**Aim of the task**
Your job is to retype the records exactly while dropping every picture.

**Data extracts**
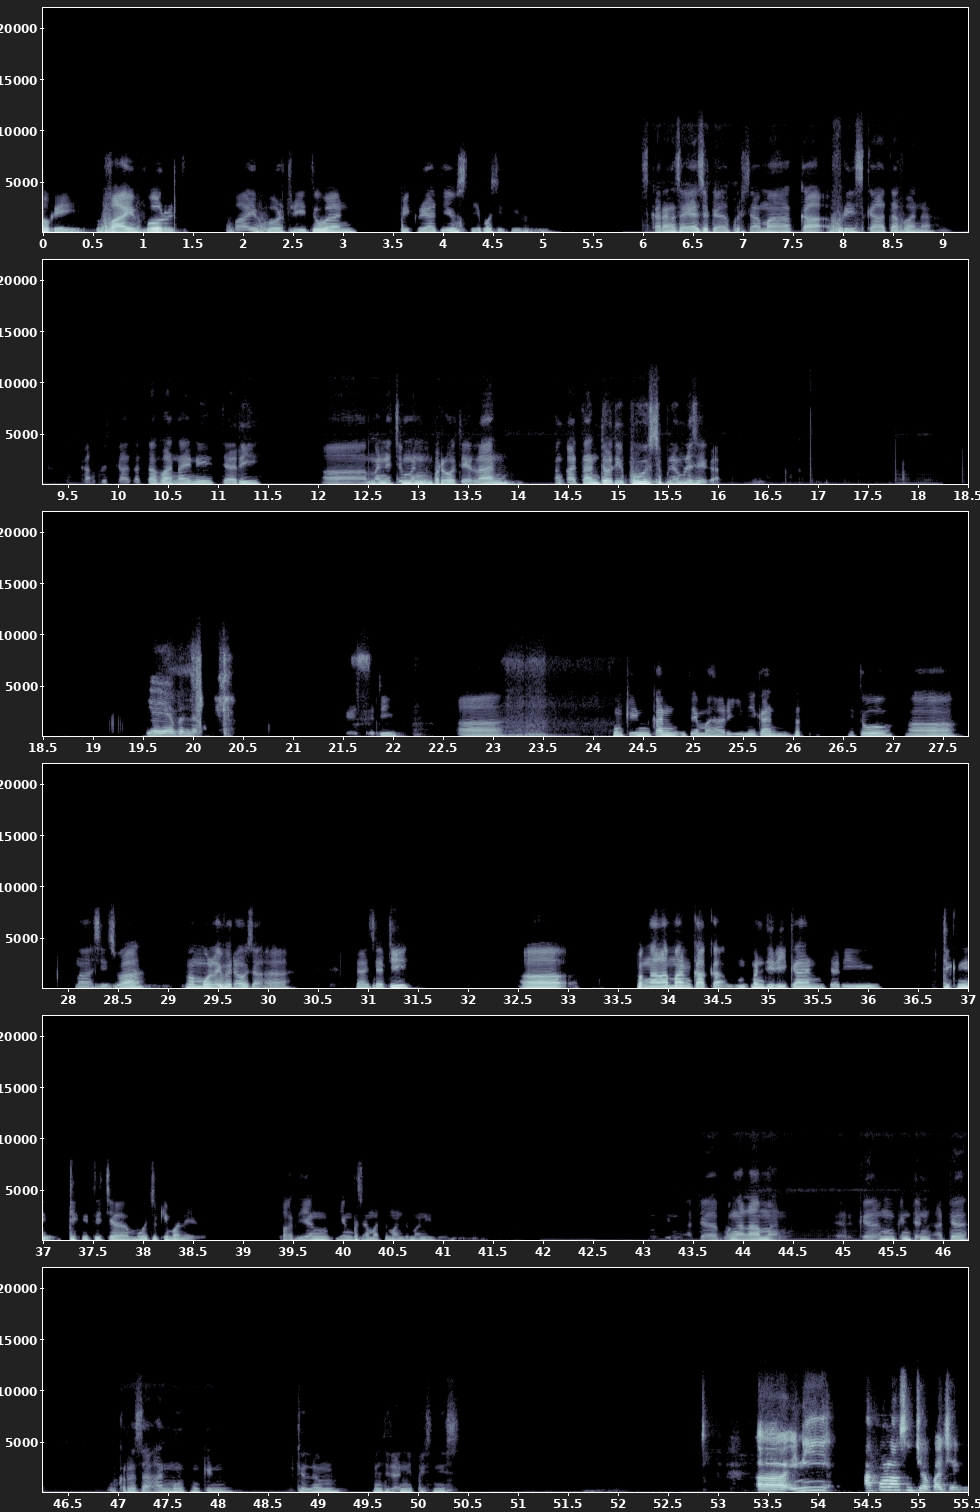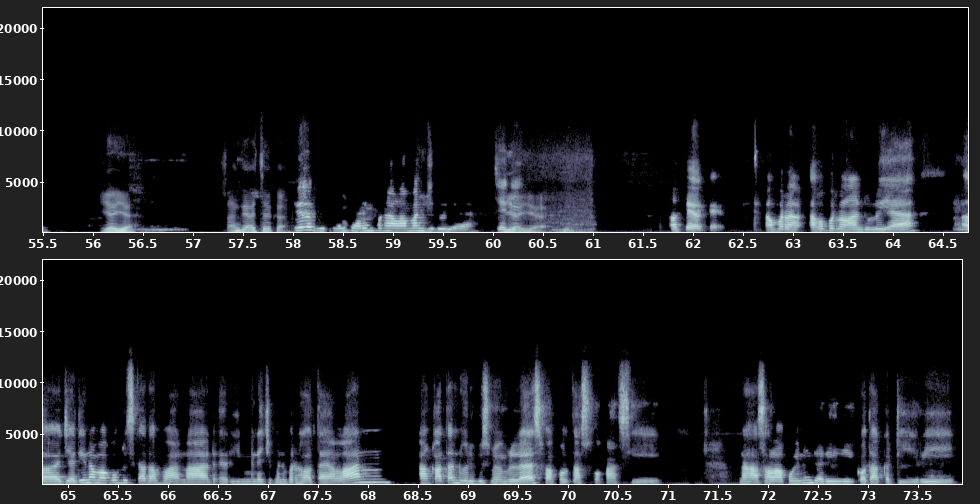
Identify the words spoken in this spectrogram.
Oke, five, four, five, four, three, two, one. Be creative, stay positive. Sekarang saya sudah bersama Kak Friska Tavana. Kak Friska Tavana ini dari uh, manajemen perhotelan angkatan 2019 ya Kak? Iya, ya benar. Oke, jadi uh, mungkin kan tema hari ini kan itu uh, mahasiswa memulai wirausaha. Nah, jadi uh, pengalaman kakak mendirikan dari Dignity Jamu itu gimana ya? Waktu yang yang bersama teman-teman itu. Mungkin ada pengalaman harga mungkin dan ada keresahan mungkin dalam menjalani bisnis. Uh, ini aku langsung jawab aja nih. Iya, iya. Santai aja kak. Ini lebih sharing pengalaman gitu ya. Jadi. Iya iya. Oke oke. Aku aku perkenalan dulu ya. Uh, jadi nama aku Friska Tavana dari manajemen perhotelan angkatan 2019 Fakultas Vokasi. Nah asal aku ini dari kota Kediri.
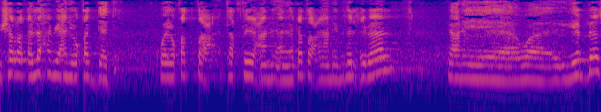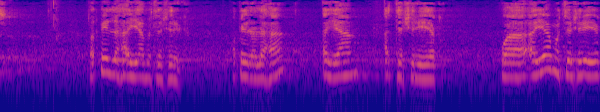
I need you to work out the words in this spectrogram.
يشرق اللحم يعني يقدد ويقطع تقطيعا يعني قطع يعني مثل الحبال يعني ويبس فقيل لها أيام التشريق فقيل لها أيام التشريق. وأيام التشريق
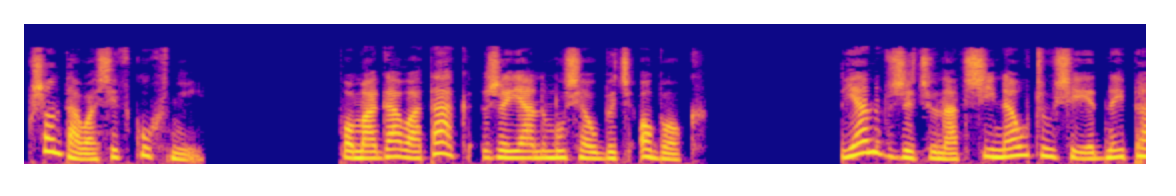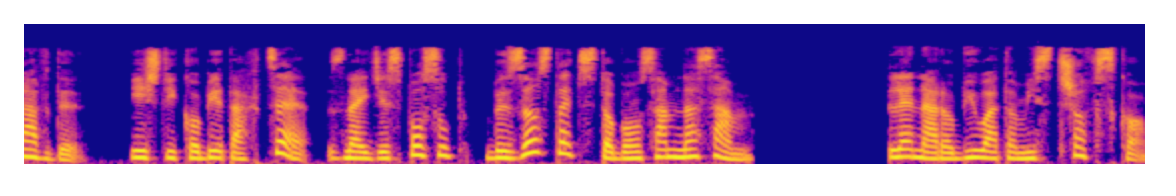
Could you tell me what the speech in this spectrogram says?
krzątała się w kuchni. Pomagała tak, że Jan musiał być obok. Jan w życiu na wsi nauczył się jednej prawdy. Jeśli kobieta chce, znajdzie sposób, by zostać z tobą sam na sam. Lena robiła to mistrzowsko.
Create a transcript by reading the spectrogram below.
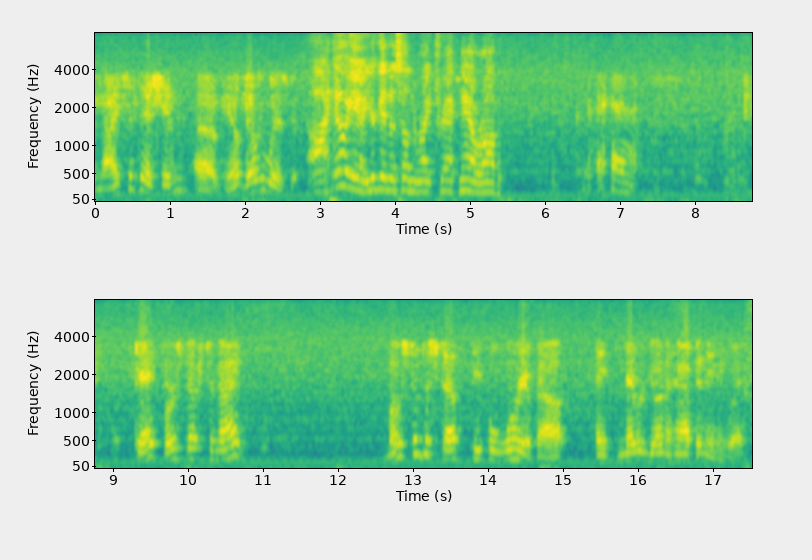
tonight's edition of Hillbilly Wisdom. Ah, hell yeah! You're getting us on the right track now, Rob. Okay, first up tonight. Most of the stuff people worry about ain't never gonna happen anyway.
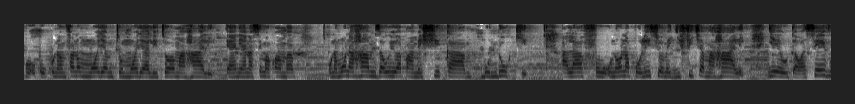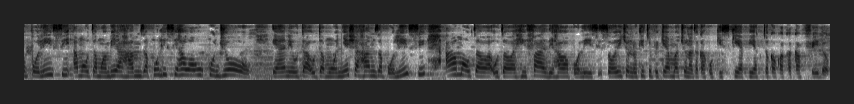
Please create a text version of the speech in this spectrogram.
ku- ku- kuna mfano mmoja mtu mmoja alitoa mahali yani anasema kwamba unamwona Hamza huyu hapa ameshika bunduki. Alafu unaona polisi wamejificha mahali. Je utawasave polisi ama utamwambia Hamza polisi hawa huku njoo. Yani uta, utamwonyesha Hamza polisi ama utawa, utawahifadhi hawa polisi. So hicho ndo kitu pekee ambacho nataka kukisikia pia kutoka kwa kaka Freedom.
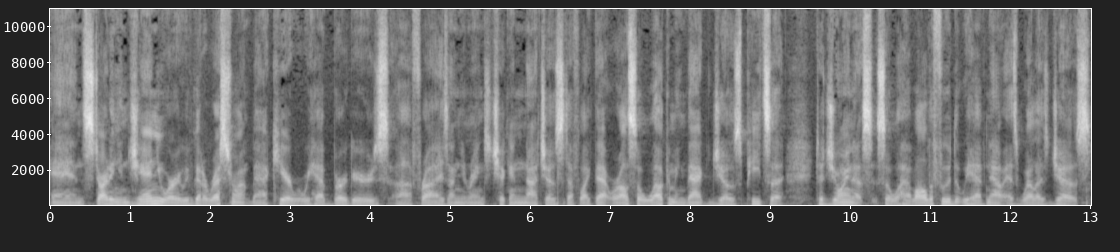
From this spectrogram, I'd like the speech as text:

**Answer to the problem**
Identify the words spoken in this spectrogram.
Oke, five, four, five, four, three, two, one. Be creative, stay positive. Sekarang saya sudah bersama Kak Friska Tavana. Kak Friska Tavana ini dari uh, manajemen perhotelan angkatan 2019 ya Kak? Iya, ya benar. Oke, jadi uh, mungkin kan tema hari ini kan itu uh, mahasiswa memulai wirausaha. Nah, jadi uh, pengalaman kakak mendirikan dari Dignity Jamu itu gimana ya? Waktu yang yang bersama teman-teman itu. Mungkin ada pengalaman harga mungkin dan ada keresahan mungkin dalam menjalani bisnis. Uh, ini aku langsung jawab aja nih. Iya, iya. Santai aja kak. Ini lebih sharing pengalaman gitu ya. Jadi. Iya iya. Oke oke. Aku aku perkenalan dulu ya. Uh, jadi nama aku Friska Tavana dari manajemen perhotelan angkatan 2019 Fakultas Vokasi. Nah asal aku ini dari kota Kediri.
I need you to work out the words in this spectrogram.
يشرق اللحم يعني يقدد ويقطع تقطيعا يعني قطع يعني مثل الحبال يعني ويبس فقيل لها أيام التشريق فقيل لها أيام التشريق. وأيام التشريق
Could you tell me what the speech in this spectrogram says?
krzątała się w kuchni. Pomagała tak, że Jan musiał być obok. Jan w życiu na wsi nauczył się jednej prawdy. Jeśli kobieta chce, znajdzie sposób, by zostać z tobą sam na sam. Lena robiła to mistrzowsko.
Create a transcript by reading the spectrogram below.
tonight's edition of Hillbilly Wisdom. Ah, hell yeah! You're getting us on the right track now, Rob. Okay, first up tonight. Most of the stuff people worry about ain't never gonna happen anyway.
Please create a text version of the speech in this spectrogram.
ku- ku- kuna mfano mmoja mtu mmoja alitoa mahali yani anasema kwamba unamwona Hamza huyu hapa ameshika bunduki. Alafu unaona polisi wamejificha mahali. Je utawasave polisi ama utamwambia Hamza polisi hawa huku njoo. Yani uta, utamwonyesha Hamza polisi ama utawa, utawahifadhi hawa polisi. So hicho ndo kitu pekee ambacho nataka kukisikia pia kutoka kwa kaka Freedom.
From this spectrogram, I'd like the speech as text:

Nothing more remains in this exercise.